We can’t rely on Dutch money forever

Dear Editor,

  The economies of the Eastern Caribbean islands have seen many changes in fortunes over the last four decades. Typically the economies of the small island states are constrained by a dependence on the single tourism pillar with minimum diversification and very few diversification possibilities that can make a real difference. Common to them all are public sectors that are broadened to the maximum degree mainly driven by the political interest to provide employment and a lack of domestic savings that lead to long-term investments.

  Every now and again the inevitable financial deficits become so serious that the politics of the country is forced to focus on expansion of the economy and/or renegotiation of loans or find some other deficit solution. In some cases there is real economic stimulation and reform and in others the country resorts to solutions like the sale of passports to break out of their deficits which in the long run may create greater problems. We have seen economies like Grenada and St. Kitts make serious efforts to stimulate the economy and broaden it. We have seen others sidestep the basic economic issues.

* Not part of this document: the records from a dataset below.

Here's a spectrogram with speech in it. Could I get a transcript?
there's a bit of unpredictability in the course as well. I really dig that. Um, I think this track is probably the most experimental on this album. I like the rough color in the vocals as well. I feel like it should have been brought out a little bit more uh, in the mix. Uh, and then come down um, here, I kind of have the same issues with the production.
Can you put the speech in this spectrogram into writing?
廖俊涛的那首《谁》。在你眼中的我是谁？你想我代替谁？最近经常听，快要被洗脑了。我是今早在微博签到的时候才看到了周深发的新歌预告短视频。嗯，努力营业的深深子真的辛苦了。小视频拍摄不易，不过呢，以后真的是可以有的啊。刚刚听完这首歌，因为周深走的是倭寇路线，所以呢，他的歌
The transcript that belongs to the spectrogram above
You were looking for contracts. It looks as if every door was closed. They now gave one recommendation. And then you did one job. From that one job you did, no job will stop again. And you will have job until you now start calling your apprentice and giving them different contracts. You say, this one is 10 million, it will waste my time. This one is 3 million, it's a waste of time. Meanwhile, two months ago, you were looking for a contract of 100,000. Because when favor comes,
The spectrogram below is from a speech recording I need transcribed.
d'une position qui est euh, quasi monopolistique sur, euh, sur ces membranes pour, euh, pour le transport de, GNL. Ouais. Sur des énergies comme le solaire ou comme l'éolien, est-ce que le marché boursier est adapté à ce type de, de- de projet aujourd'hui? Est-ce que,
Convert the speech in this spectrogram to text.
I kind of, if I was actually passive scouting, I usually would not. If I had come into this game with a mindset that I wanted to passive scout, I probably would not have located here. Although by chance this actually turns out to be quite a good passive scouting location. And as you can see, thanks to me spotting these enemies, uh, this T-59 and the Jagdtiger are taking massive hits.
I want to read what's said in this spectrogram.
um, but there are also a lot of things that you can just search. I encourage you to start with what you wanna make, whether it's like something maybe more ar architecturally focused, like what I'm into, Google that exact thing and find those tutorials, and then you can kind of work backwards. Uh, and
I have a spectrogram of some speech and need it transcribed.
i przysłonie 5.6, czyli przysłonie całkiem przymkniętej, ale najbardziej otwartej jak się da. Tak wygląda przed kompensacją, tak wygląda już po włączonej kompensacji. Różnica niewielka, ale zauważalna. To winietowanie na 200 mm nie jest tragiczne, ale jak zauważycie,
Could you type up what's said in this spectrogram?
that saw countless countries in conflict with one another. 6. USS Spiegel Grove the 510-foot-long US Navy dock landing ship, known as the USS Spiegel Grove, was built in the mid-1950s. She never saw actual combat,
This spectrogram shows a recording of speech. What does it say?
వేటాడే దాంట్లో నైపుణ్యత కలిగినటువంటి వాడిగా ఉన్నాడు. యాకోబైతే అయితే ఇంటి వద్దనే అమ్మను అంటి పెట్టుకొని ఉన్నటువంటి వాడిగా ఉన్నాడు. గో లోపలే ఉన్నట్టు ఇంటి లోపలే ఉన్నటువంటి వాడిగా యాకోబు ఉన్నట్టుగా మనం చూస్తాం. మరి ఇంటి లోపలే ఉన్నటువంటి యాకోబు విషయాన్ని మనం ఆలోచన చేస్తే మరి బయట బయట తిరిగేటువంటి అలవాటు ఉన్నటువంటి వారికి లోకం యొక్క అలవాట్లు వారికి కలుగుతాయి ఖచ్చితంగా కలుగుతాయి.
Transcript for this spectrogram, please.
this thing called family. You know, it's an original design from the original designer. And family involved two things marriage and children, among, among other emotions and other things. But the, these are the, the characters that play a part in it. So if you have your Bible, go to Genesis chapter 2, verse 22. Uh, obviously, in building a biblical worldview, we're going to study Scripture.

  One territory that has not found itself in sufficiently dire straits to restructure and break out of the financial doldrums is Trinidad and Tobago and is clearly sidestepping the problems. Why is that? It is because oil and energy income continues to provide the potential to break the country out of its financial predicament and the calculation is that taking political risks in restructuring their economy is not advisable as long as the hope is there that the energy prices can turn around.

  So how does this all compare to St. Maarten? What is the relevance? In short, what oil is to Trinidad and Tobago, Dutch financial support is to St. Maarten. Whilst there is still the prospect of depending on this solution to the deficits then it is best to take no political risk. Unfortunately oil and Dutch money will come to an end at some point.

Robbie Ferron